> **Work instructions**: When a line below contains the word "American", copy that line.

Data extracted from a collection
------------------------------
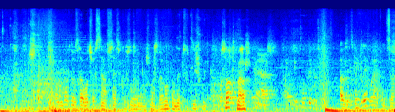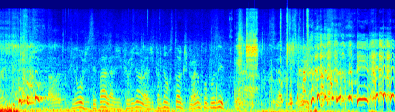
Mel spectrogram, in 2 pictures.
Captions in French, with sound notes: - Pour le moment notre aventure c’est un fiasco sans nom J’pense vraiment qu'on a tout échoué - Bonsoir - C’est complet monsieur - Ah vous êtes complets ? - Ouais - Bonne soirée *rire* Frérot, je sais pas là... J'ai plus rien là, j'ai rien en stock J’peux rien proposer *rire* - C’est la p- *claque* *rires*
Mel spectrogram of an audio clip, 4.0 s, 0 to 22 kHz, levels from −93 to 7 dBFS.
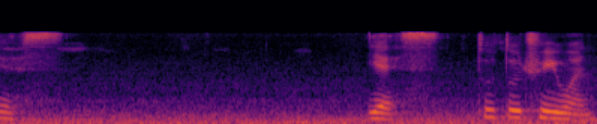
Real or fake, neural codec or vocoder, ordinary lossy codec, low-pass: real; none; none; 7.2 kHz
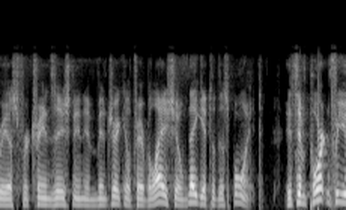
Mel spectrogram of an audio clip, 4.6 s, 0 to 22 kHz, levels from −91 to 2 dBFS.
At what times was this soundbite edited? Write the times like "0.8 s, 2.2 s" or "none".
2.5 s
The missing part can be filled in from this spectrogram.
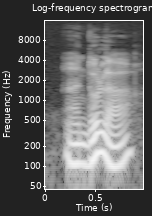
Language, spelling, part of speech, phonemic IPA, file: French, dollar, noun, /dɔ.laʁ/, Fr-dollar.ogg
- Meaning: 1. dollar, usually the US dollar 2. Canadian dollar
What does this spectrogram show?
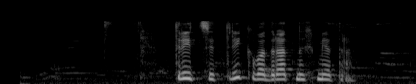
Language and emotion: Russian, neutral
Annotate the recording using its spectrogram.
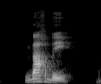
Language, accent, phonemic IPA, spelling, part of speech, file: French, France, /baʁ.be/, barbé, verb, LL-Q150 (fra)-barbé.wav
- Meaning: past participle of barber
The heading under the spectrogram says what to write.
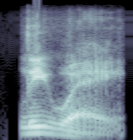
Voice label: "leeway", American

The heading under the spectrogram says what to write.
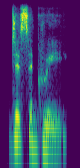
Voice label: "disagree", Indian

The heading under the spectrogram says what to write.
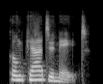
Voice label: "concatenate", Indian

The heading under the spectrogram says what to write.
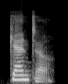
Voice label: "canter", Indian

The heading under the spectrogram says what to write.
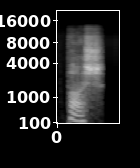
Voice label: "posh", Indian; Dictionary

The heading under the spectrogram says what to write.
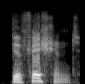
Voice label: "deficient", American

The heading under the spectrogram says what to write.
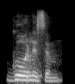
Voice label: "Gaullism", Indian

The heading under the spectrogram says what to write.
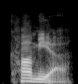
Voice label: "kalmia", American

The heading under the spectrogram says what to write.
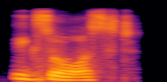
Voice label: "exhaust", Indian

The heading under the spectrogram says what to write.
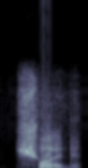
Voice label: "should", American

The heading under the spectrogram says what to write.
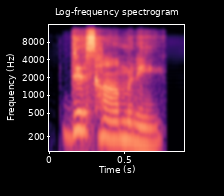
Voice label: "Disharmony", Indian

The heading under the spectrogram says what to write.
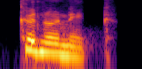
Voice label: "canonic", Indian

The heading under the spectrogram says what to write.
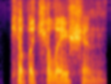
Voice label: "Capitulation", American

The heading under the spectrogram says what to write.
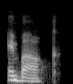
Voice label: "embark", Indian

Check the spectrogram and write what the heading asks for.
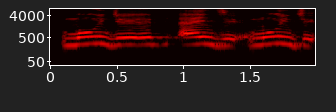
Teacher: Yang ini qalqalah sugra, lantunan yang perlahan. Lantunan yang kecil.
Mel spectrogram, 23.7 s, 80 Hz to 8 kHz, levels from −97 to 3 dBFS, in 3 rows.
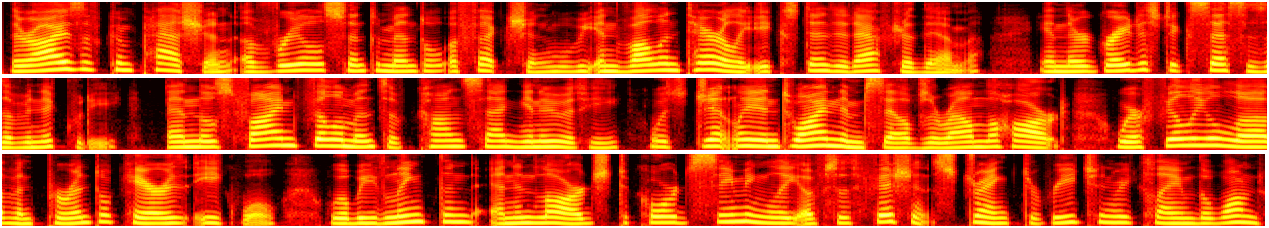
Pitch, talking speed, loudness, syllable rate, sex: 225 Hz, 145 wpm, -18 LUFS, 4.9 syllables/s, female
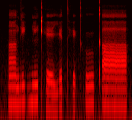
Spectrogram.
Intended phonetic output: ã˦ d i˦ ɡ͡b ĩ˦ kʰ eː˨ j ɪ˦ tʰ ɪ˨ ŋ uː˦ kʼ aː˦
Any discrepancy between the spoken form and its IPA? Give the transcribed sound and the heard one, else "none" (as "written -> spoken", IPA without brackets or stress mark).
ŋ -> kʰ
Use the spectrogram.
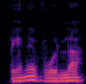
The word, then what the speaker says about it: bénévolat: bénévolat تیش هم تلفظ نمیشه.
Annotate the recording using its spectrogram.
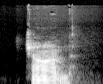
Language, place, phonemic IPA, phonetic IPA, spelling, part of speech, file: Hindi, Delhi, /t͡ʃɑːnd̪/, [t͡ʃä̃ːn̪d̪], चांद, noun, LL-Q1568 (hin)-चांद.wav
- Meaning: alternative form of चाँद (cā̃d, “moon”)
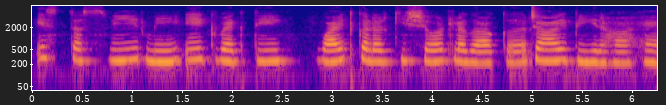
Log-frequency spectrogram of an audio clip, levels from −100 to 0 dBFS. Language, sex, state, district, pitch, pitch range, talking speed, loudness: Hindi, female, Uttar Pradesh, Jalaun, 245 Hz, 235-260 Hz, 145 wpm, -34 LUFS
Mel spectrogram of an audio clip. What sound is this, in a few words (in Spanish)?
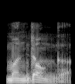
"mondongo", espanhol; palavra do dia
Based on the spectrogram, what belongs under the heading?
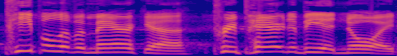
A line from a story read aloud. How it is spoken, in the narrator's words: she yells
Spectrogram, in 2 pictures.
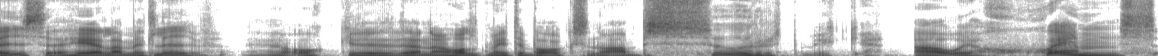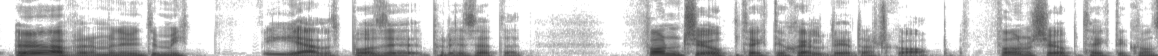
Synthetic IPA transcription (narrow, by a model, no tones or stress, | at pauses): iːsə̰ɾɦeːlamɪt̪liːvɔ̰kd̪ɛnhaɾhɔlt̪mɛjt̪ʰɪlbɑːksnṵabsɵɾt̪mʏ̰kʰːə̥aɔjɑːɧɛmsøːvəɾmɛnɛjɪnt̪əmɪt̪ | feːlpʰɔs̬ɛpʰɔd̪ɛsɛt̪ːət̪ | fœɳʂɛɵpt̪ʰɛkt̪əɧɛlvleːd̪aʂkɑ̰ːp | fœɳʂɛjɵ̰pːt̪ʰɛk̚t̪əkʰɔn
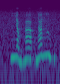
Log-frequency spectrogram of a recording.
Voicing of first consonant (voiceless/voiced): voiced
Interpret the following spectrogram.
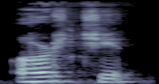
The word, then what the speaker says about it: orchid: And the sentence stress in the word orchid, not orchid. The word stress is on kid, so it should be said orchid, not orchid.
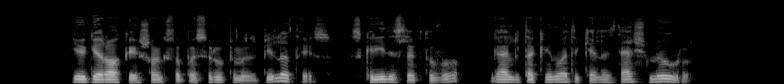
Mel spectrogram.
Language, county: Lithuanian, Vilnius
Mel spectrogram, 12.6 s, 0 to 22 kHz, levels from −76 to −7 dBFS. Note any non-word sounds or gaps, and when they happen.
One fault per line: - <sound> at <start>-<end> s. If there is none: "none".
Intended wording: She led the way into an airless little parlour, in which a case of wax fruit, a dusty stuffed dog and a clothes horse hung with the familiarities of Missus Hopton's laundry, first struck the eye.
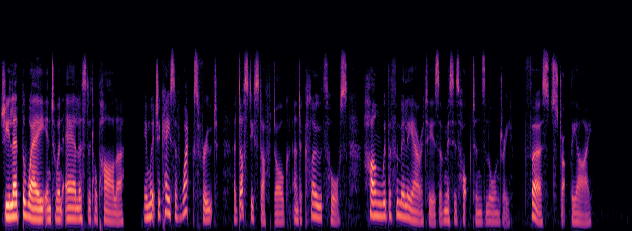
none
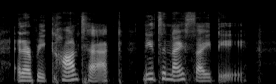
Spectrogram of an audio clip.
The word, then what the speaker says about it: NYC.ID: every contact needs a nice ID it's spelled nyc.id but it's pronounced nice ID a nice ID is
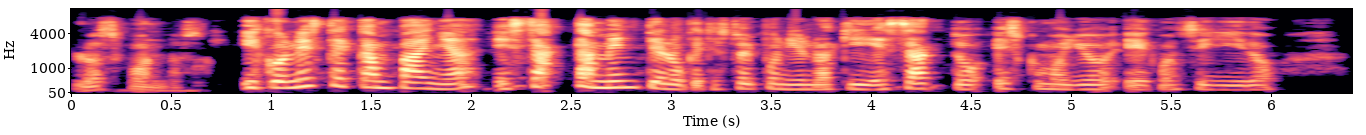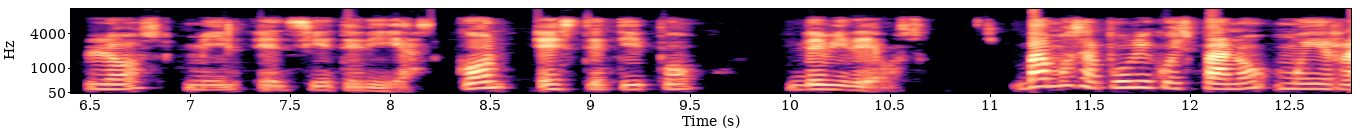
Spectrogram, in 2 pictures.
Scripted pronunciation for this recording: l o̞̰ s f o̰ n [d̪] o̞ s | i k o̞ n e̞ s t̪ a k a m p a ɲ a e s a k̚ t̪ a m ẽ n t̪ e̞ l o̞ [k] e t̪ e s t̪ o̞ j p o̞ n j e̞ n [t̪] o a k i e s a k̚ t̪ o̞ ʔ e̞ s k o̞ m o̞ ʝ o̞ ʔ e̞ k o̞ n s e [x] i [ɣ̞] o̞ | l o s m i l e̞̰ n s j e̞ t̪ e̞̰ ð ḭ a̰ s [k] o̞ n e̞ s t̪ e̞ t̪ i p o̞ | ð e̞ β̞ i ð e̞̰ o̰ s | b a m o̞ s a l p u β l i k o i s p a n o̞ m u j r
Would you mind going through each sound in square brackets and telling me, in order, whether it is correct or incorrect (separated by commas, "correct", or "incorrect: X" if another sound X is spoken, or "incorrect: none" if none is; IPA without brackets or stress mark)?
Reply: correct, correct, incorrect: d̪, incorrect: ɣ, incorrect: ð̞, correct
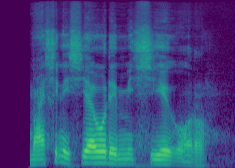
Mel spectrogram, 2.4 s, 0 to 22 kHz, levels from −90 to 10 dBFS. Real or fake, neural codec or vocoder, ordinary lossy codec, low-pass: fake; codec, 44.1 kHz, 7.8 kbps, Pupu-Codec; none; none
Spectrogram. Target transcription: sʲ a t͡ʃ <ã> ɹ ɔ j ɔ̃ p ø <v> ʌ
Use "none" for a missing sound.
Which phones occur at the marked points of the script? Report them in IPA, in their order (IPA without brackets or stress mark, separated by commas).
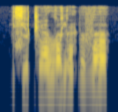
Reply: ã, v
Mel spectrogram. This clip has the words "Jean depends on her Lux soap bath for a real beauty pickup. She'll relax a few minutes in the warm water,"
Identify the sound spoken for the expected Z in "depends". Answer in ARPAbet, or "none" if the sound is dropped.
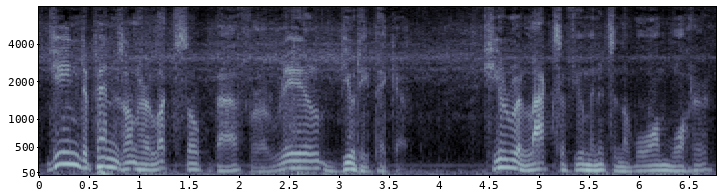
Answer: Z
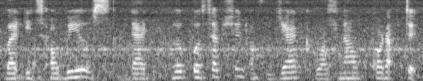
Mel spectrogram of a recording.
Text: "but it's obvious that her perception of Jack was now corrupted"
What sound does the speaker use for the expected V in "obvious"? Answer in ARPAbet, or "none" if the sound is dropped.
none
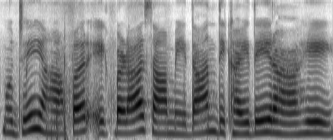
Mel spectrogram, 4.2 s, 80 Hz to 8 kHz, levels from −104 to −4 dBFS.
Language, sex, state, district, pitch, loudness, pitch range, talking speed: Hindi, female, Madhya Pradesh, Dhar, 240 Hz, -15 LUFS, 230-255 Hz, 160 wpm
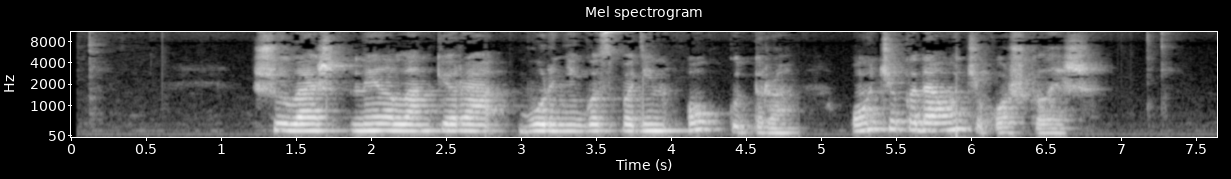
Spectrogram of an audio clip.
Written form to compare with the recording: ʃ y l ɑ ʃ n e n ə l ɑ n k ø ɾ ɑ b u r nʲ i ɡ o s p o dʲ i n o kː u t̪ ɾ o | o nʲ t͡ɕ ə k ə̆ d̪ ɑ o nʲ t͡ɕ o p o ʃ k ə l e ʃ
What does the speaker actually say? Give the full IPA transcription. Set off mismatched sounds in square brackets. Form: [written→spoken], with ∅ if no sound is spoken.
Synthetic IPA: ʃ y l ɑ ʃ n e n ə l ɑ n k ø ɾ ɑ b u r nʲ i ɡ o s p o dʲ i n o kː u t̪ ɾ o | o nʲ t͡ɕ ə k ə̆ d̪ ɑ o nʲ t͡ɕ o [p→k] o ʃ k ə l e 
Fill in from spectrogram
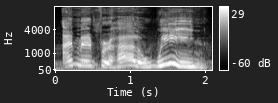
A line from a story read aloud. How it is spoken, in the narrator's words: Bobby screamed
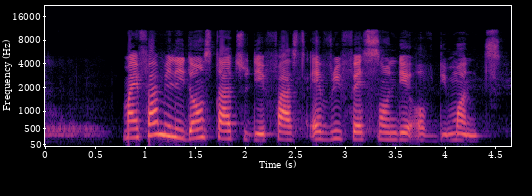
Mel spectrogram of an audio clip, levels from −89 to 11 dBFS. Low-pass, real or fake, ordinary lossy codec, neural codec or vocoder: 10.8 kHz; real; MP3, 96 kbps; none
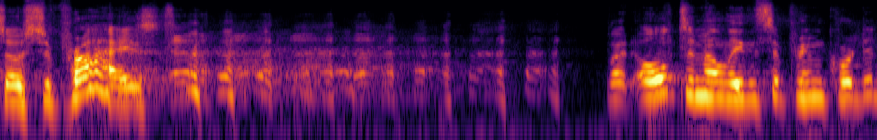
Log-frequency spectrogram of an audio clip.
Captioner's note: all chuckling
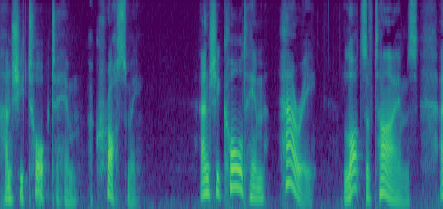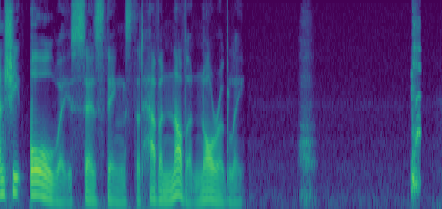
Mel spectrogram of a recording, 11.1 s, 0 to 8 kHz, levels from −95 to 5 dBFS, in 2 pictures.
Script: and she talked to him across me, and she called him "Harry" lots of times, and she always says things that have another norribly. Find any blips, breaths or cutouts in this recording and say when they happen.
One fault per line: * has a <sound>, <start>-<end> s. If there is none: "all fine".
* has a breath, 9.2-9.5 s
* has a laugh, 10.7-10.8 s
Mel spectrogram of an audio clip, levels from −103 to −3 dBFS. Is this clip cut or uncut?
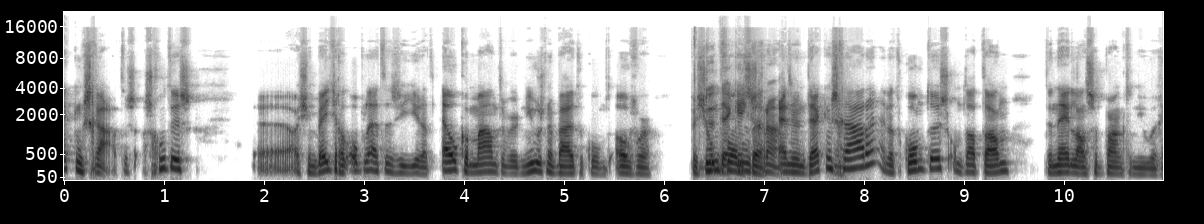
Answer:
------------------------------
> **Reply**:
Voice label: "leeway", American
Voice label: "deficient", American
Voice label: "kalmia", American
Voice label: "should", American
Voice label: "Capitulation", American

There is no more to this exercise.